Oyer, D. (2012). Cost-Based Pricing: A Guide for Government Contractors. Vienna, Virginia: Management Concepts. Retrieved from http://web.a.ebscohost.com.ezproxy1.apus.edu/ehost/ebookviewer/ebook?sid=989688a7-9ad8-47d4-b4ee-faca9124b1e1%40sessionmgr4007&vid=0&format=EB
Success Story – Pratt & Whitney. 3C Software. https://www.3csoftware.com/clients/success-stories/success-story-pratt-whitney/.
STUDENT 2 (Amy):
When a product is being produced, there are costs involved. Capturing cost data and analyzing it accurately so that a price point for the product can be identified is important. Ensuring production costs and overhead costs are accounted for as well as the ability to generate a profit is key to running a successful business. Activity based costing (ABC) provides companies with an alternate method for cost accounting. With ABC, products are assigned costs “based on the resources they consume” (My Best Writer, 2020, p. 1). ABC functions on the ability to assign indirect or overhead costs to products for better tracking and analyzing.
When certain operations during the production of a product cause overhead costs, those need to be accounted for in the ABC system. When this type of tracking occurs, it provides a way for the company to drill down and reduce overhead costs. Apple Inc. uses ABC as their method of cost accounting. Creating Apple products is very complex and has a lot of moving parts. Due to this, ABC seems to work well for the company. Apple creates various cost groups or pools to ensure each action is being categorized and recorded accurately and applied effectively (My Best Writer, 2020). With that level of detail, Apple is able to source better resources for the production of their products and hopefully reduce costs where possible. The ABC method also allows Apple a lot more accuracy with their cost data. Because Apple has so many different products, ABC provides the ability to clearly identify the costs that apply to certain products and those that don’t.
My Best Writer. (2020). Activity Based Costing ABC in Apple Inc. Retrieved from My Best Writer: https://mybestwriter.com/activity-based-costing-ab…
STUDENT 3 (Andy):
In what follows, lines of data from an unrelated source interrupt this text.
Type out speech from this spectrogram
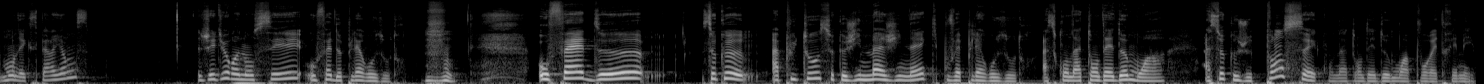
mon expérience, j'ai dû renoncer au fait de plaire aux autres, au fait de ce que, à plutôt ce que j'imaginais qui pouvait plaire aux autres, à ce qu'on attendait de moi, à ce que je pensais qu'on attendait de moi pour être aimé.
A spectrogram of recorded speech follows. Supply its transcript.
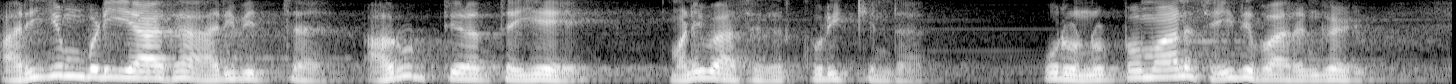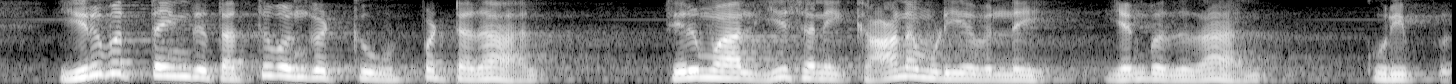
அறியும்படியாக அறிவித்த அருட்திறத்தையே மணிவாசகர் குறிக்கின்றார். ஒரு நுட்பமான செய்தி பாருங்கள். இருபத்தைந்து தத்துவங்களுக்கு உட்பட்டதால் திருமால் ஈசனை காண முடியவில்லை என்பதுதான் குறிப்பு.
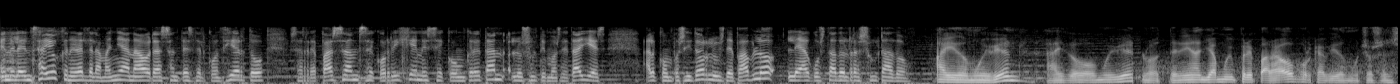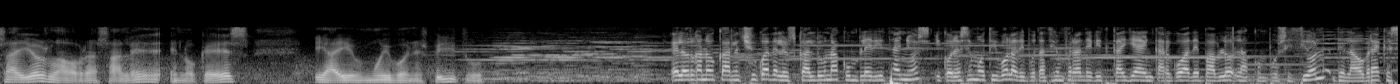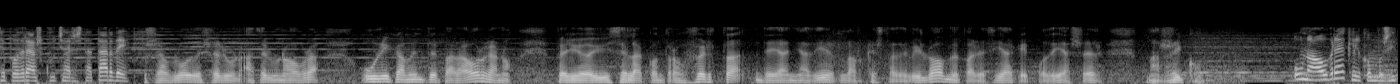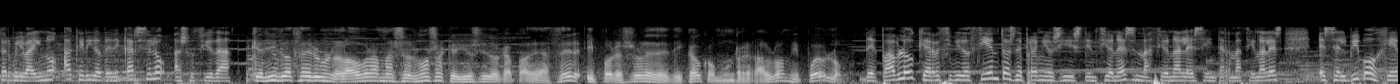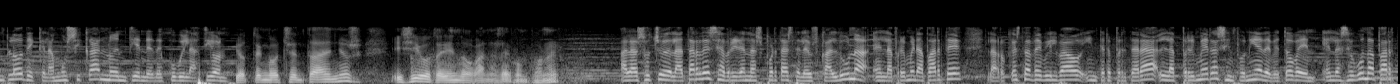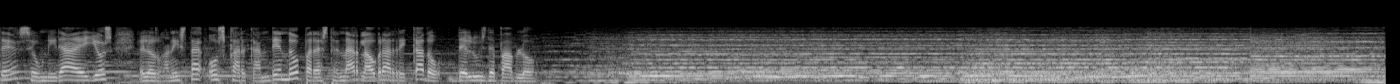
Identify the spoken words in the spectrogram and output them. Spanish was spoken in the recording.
En el ensayo general de la mañana, horas antes del concierto, se repasan, se corrigen y se concretan los últimos detalles. Al compositor Luis de Pablo le ha gustado el resultado. Ha ido muy bien, ha ido muy bien. Lo tenían ya muy preparado porque ha habido muchos ensayos, la obra sale en lo que es y hay muy buen espíritu. El órgano Carl Chuca de Euskalduna cumple 10 años y con ese motivo la Diputación Foral de Vizcaya encargó a De Pablo la composición de la obra que se podrá escuchar esta tarde. Se habló de ser hacer una obra únicamente para órgano, pero yo hice la contraoferta de añadir la orquesta de Bilbao, me parecía que podía ser más rico una obra que el compositor bilbaíno ha querido dedicárselo a su ciudad. He querido hacer la obra más hermosa que yo he sido capaz de hacer y por eso le he dedicado como un regalo a mi pueblo. De Pablo, que ha recibido cientos de premios y distinciones nacionales e internacionales, es el vivo ejemplo de que la música no entiende de jubilación. Yo tengo 80 años y sigo teniendo ganas de componer. A las 8 de la tarde se abrirán las puertas de la Euskalduna. En la primera parte, la Orquesta de Bilbao interpretará la primera sinfonía de Beethoven. En la segunda parte, se unirá a ellos el organista Óscar Candendo para estrenar la obra Recado de Luis de Pablo.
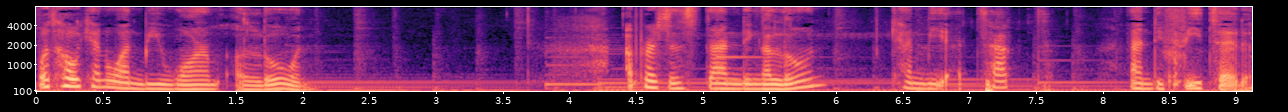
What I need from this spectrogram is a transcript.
But how can one be warm alone? A person standing alone can be attacked and defeated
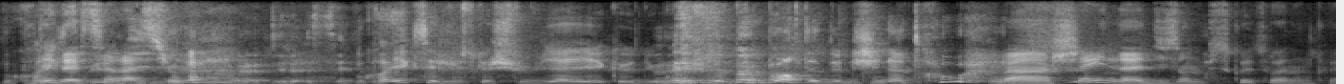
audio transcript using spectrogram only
Vous croyez, Des que... vous croyez que c'est juste que je suis vieille et que du coup je peux porter de jean à trous? Bah Shane a 10 ans de plus que toi donc. euh.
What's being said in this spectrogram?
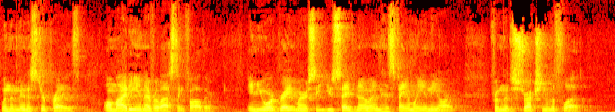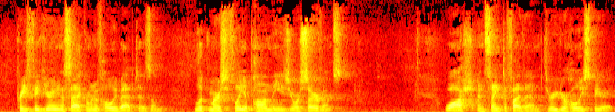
when the minister prays, Almighty and everlasting Father, in your great mercy you saved Noah and his family in the ark from the destruction of the flood prefiguring the sacrament of holy baptism, look mercifully upon these your servants. Wash and sanctify them through your Holy Spirit,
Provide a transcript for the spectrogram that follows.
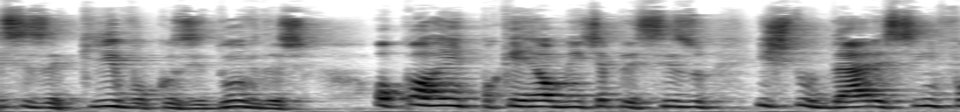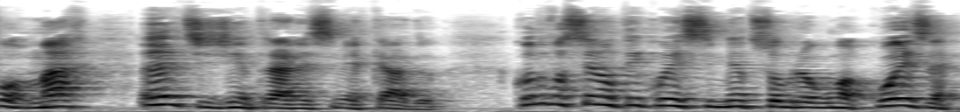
Esses equívocos e dúvidas ocorrem porque realmente é preciso estudar e se informar antes de entrar nesse mercado. Quando você não tem conhecimento sobre alguma coisa,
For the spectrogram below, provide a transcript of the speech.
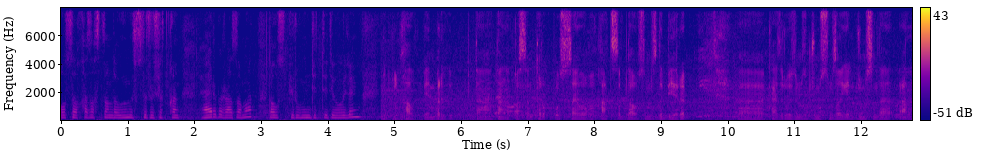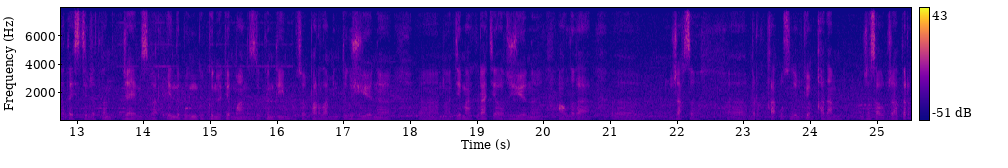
осы қазақстанда өмір сүріп жатқан әрбір азамат дауыс беру міндетті деп ойлаймын. Бүткіл халықпен бірігіп та- таң атпастан тұрып осы сайлауға қатысып дауысымызды беріп ә, қазір өзіміздің жұмысымызға келіп жұмысында ары қаратай істеп жатқан жайымыз бар. Енді бүгінгі күн өте маңызды күн деймін. Осы парламенттік жүйені демократиялық жүйені алдыға жақсы бір қа- осындай үлкен қадам жасалып жатыр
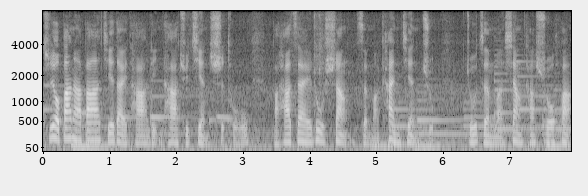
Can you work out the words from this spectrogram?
只有巴拿巴接待他，领他去见使徒，把他在路上怎么看见主，主怎么向他说话，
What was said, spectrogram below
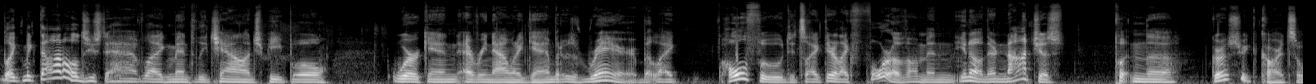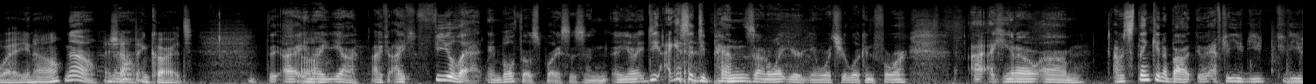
like McDonald's used to have like mentally challenged people working every now and again, but it was rare. But like Whole Foods, it's like there are like four of them and you know, they're not just putting the grocery carts away, you know? No, no. shopping carts. The- I, and I, yeah, I, I feel that in both those places, and, and, you know, I guess it depends on what you're, you know, what you're looking for. I, you know, um, I was thinking about after you, you, you,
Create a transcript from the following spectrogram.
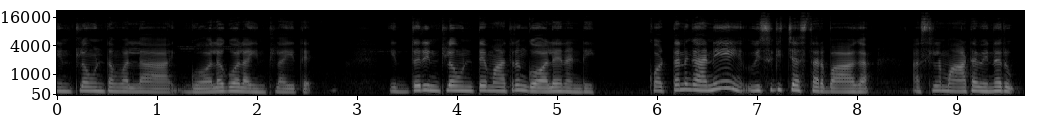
ఇంట్లో ఉండటం వల్ల గోల గోల ఇంట్లో అయితే. ఇద్దరు ఇంట్లో ఉంటే మాత్రం గోలేనండి. కొట్టను కానీ విసిగిచ్చేస్తారు బాగా. అసలు మాట వినరు.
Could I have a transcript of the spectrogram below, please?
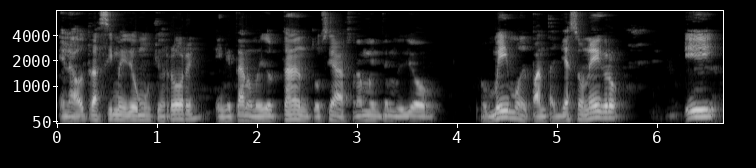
En la otra sí me dio muchos errores. En esta no me dio tanto. O sea, solamente me dio lo mismo, el pantallazo negro. Y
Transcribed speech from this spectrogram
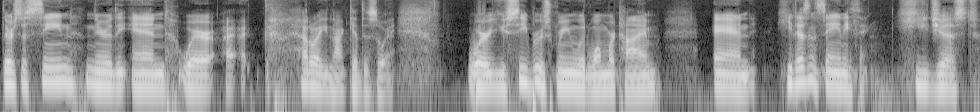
There's a scene near the end where I, I, how do I not give this away? Where you see Bruce Greenwood one more time, and he doesn't say anything. He just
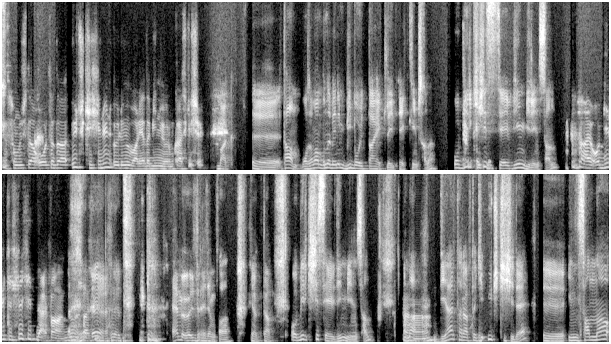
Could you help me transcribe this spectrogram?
Yani Sonuçta ortada üç kişinin ölümü var ya da bilmiyorum kaç kişi. Bak e, tamam o zaman buna benim bir boyut daha ekle, ekleyeyim sana. O bir kişi sevdiğin bir insan. Hayır, o bir kişi Hitler falan. Evet. Hem öldürelim falan. Yok tamam. O bir kişi sevdiğin bir insan. Ama Aha. diğer taraftaki üç kişi de e, insanlığa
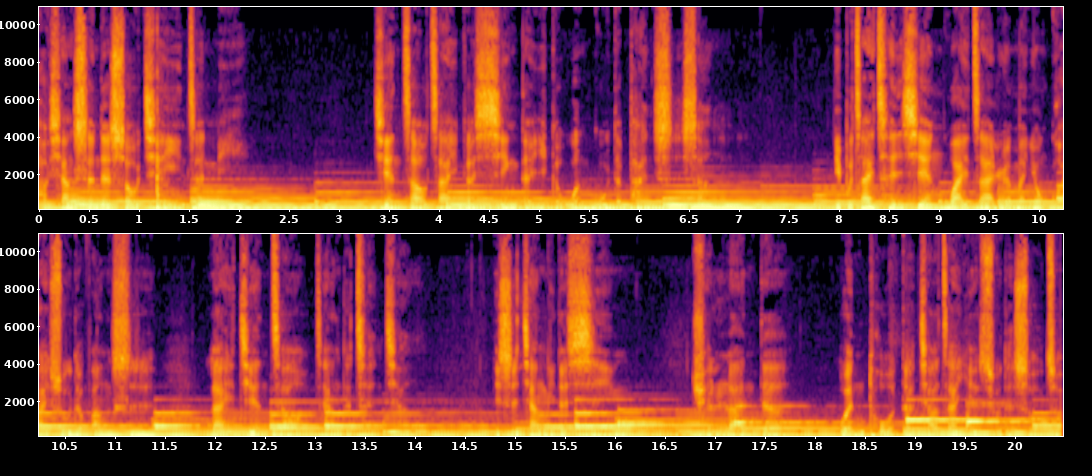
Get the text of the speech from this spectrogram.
好像神的手牵引着你，建造在一个新的一个稳固的磐石上。你不再称羡外在人们用快速的方式来建造这样的城墙，你是将你的心全然的、稳妥的交在耶稣的手中，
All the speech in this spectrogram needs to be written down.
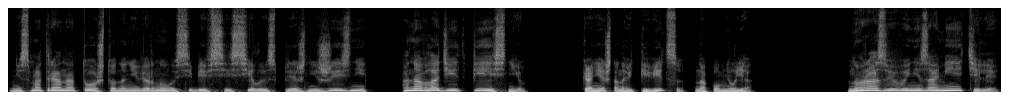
Несмотря на то, что она не вернула себе все силы из прежней жизни, она владеет песнью. Конечно, она ведь певица, напомнил я. Но разве вы не заметили,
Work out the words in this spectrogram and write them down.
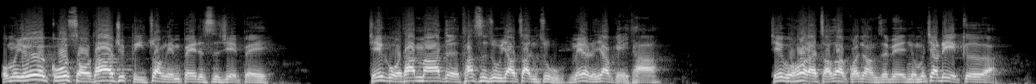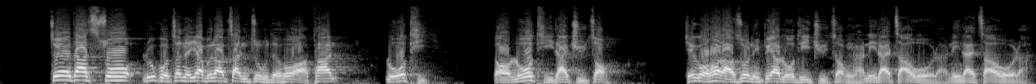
我们有一个国手，他要去比壮年杯的世界杯，结果他妈的他四处要赞助，没有人要给他，结果后来找到馆长这边，我们叫烈哥啊，最后他说如果真的要不到赞助的话，他。裸体哦，裸体来举重，结果后来说你不要裸体举重了，你来找我了，你来找我了，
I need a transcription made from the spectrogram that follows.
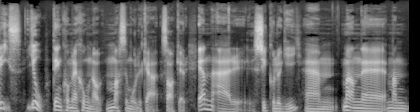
pris? Jo, det är en kombination av massor med olika saker. En är psykologi. Ehm, man, eh, man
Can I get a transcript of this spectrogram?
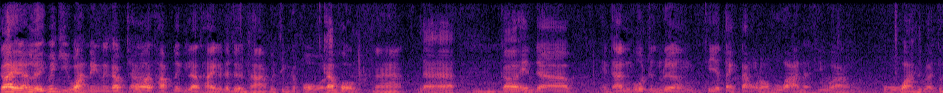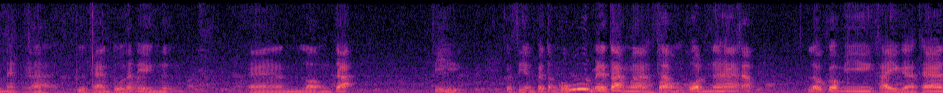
ใกล้แล้วเหลืออีกไม่กี่วันเองนะครับ ใช่ เพราะว่าทัพนักกีฬาไทยก็จะเดินทางไปสิงคโปร์คแล้รัวบผมนะฮะนะฮะ อืมก็เห็นจะเห็นท่านพูดถึงเรื่องที่จะแต่งตั้งรองผู้ว่านะที่ว่างโอ้ว่างอยู่หลายตำแหน่งเลยใช่นะ คือแทนตัวท่านเองหนึ่ง แทนรองจ๊ะที่เกษียณไปตั้งนู้นไม่ได้ตั้งมาสองคนนะฮะ ครับ แล้วก็มีใครกันแทน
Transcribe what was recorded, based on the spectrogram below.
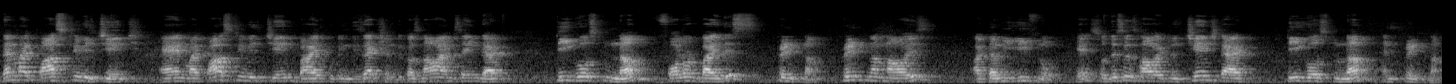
then my parse tree will change and my parse tree will change by putting this action because now I am saying that t goes to num followed by this print num. Print num now is a dummy leaf node, okay. So this is how it will change that t goes to num and print num.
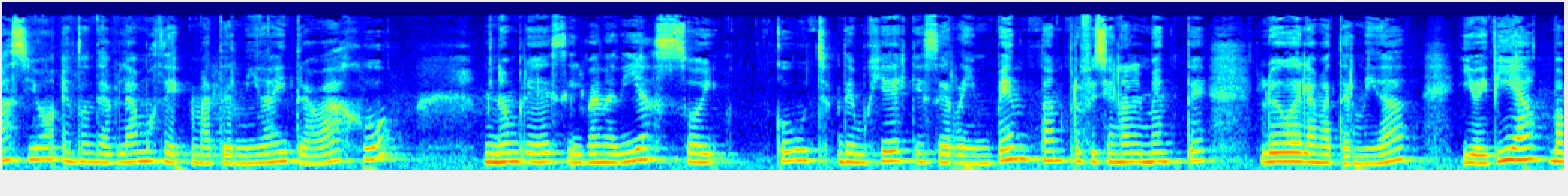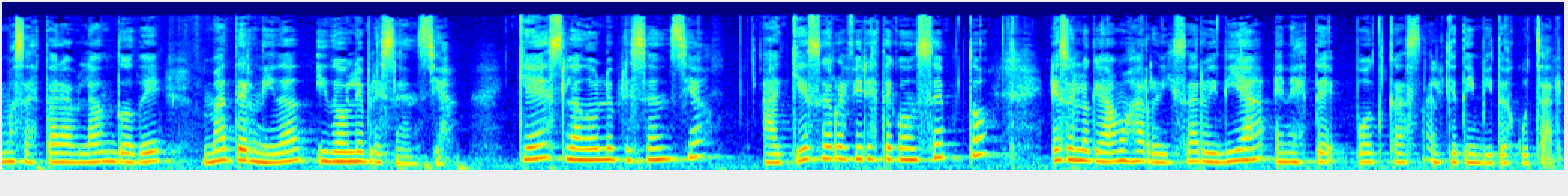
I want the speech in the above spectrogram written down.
en donde hablamos de maternidad y trabajo. Mi nombre es Silvana Díaz, soy coach de mujeres que se reinventan profesionalmente luego de la maternidad y hoy día vamos a estar hablando de maternidad y doble presencia. ¿Qué es la doble presencia? ¿A qué se refiere este concepto? Eso es lo que vamos a revisar hoy día en este podcast al que te invito a escuchar.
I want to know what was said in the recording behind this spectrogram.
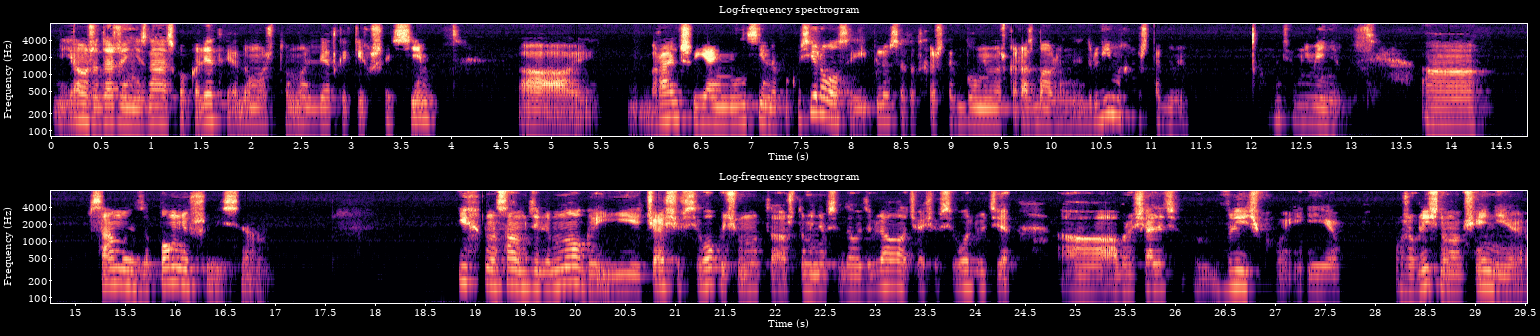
я уже даже не знаю, сколько лет, я думаю, что ну, лет каких 6-7. А, раньше я не сильно фокусировался, и плюс этот хэштег был немножко разбавлен и другими хэштегами, но тем не менее. А, самые запомнившиеся, их на самом деле много, и чаще всего почему-то, что меня всегда удивляло, чаще всего люди а, обращались в личку, и уже в личном общении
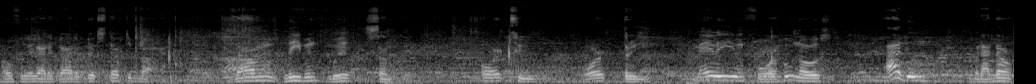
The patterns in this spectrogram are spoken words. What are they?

For this week’s forum I will be explaining the activity based costing process. Activity-based costing is a method of assigning overhead and indirect cost-such as salaries and utilities to products and services. The activity-based costing system of cost accounting is based on activities, which are considered any event, nit of work, or task with specific goal. A lot of businesses use it as a supplemental costing system, to track cost activities, to make sure it’s in compliance with industry standards and policy’s. Activity based costing helps allocate overhead expenses to jobs and products based on the amount of the activities required to produce the product instead of simply estimating how much each job uses. Like all thing, Activity Based Process has numerous steps. I will name and explain the 7 step process below.
Step 1: Identify the products that are the chosen cost objects.
Step 2: Identify the direct costs of the products.
Step 3: select the activities and cots-allocation bases to use for allocating indirect costs to the products.
Step 4: Identify the indirect costs associated with each cost-allocation base (Activity).
Step 5: Compute the rate per unit of each cost-allocation base (Activity) used to allocate indirect costs to the products.
Step 6: Compute the indirect costs allocated to the products.
Step 7: Compute the total costs of the products by adding all direct and indirect costs assigned to the products.
An ABC system is often categorized on the basis of the different types of cost drives utilized. The four different categories are Output unit-level costs, Batch-level costs, Product-sustaining costs, and Facility-sustaing costs.